- _Instructions for the task_:
Pull every line of the entries that has the word "Language".

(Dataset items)
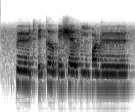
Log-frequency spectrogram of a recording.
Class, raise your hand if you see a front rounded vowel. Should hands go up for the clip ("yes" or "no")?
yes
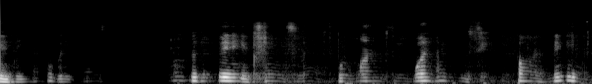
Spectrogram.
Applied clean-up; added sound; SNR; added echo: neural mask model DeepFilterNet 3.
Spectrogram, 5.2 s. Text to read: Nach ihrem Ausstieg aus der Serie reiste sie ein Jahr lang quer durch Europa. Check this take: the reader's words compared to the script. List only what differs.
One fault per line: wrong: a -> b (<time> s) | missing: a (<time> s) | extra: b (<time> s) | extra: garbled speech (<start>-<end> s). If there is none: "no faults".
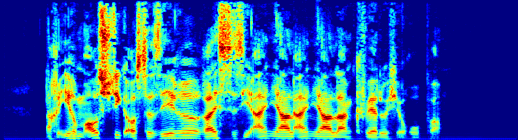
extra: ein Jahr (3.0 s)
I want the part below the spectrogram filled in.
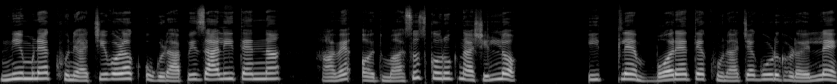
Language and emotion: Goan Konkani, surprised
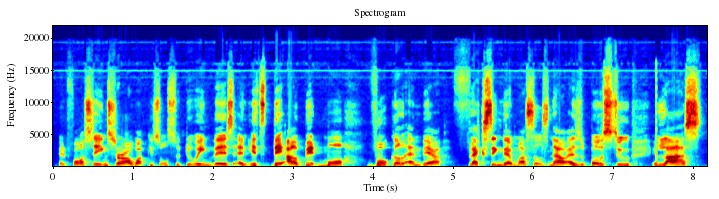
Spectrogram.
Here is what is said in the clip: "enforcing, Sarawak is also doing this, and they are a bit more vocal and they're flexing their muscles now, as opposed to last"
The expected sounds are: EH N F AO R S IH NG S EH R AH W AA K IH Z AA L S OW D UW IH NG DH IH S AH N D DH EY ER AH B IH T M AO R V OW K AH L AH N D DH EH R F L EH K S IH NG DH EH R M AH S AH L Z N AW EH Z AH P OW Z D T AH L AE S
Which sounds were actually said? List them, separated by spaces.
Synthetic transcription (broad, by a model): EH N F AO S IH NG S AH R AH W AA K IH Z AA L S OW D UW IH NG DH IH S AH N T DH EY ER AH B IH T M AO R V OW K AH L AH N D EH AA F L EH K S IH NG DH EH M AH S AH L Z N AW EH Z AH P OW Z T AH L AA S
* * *
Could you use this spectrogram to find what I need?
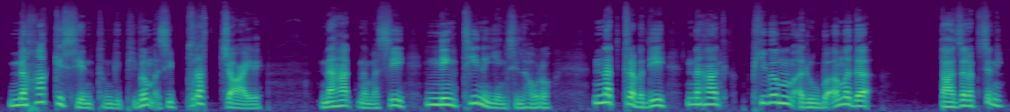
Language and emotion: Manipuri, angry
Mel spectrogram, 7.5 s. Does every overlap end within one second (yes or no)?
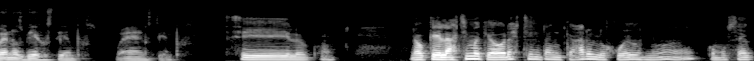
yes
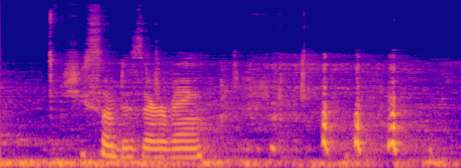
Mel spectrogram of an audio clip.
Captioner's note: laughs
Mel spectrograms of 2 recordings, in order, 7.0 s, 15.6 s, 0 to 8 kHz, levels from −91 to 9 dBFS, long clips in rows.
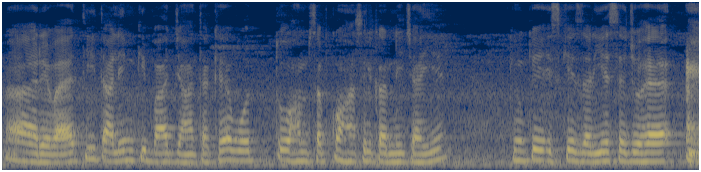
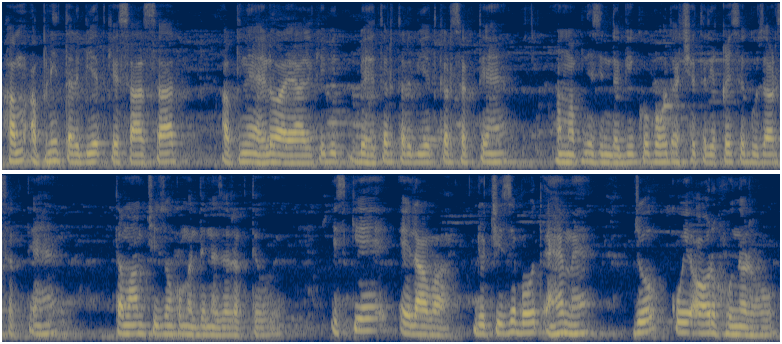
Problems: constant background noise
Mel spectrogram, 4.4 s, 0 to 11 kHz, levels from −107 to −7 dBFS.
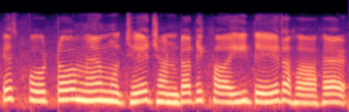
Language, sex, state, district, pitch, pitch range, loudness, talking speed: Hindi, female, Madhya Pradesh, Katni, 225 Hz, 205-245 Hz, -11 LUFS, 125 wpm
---
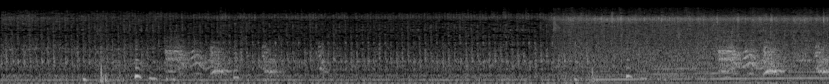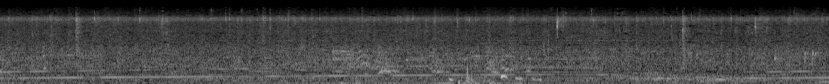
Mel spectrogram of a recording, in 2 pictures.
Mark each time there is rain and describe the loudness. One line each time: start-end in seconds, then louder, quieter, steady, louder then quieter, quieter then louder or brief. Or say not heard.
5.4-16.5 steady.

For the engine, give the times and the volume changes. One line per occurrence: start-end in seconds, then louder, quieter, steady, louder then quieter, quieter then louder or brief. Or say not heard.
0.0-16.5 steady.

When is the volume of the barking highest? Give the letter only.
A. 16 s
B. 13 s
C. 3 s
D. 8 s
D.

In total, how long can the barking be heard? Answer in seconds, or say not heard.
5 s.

- _Solution to the exercise_:
Language and emotion: Goan Konkani, surprised
Language and emotion: Manipuri, angry
Language, sex, state, district, pitch, pitch range, loudness, talking speed: Hindi, female, Madhya Pradesh, Katni, 225 Hz, 205-245 Hz, -11 LUFS, 125 wpm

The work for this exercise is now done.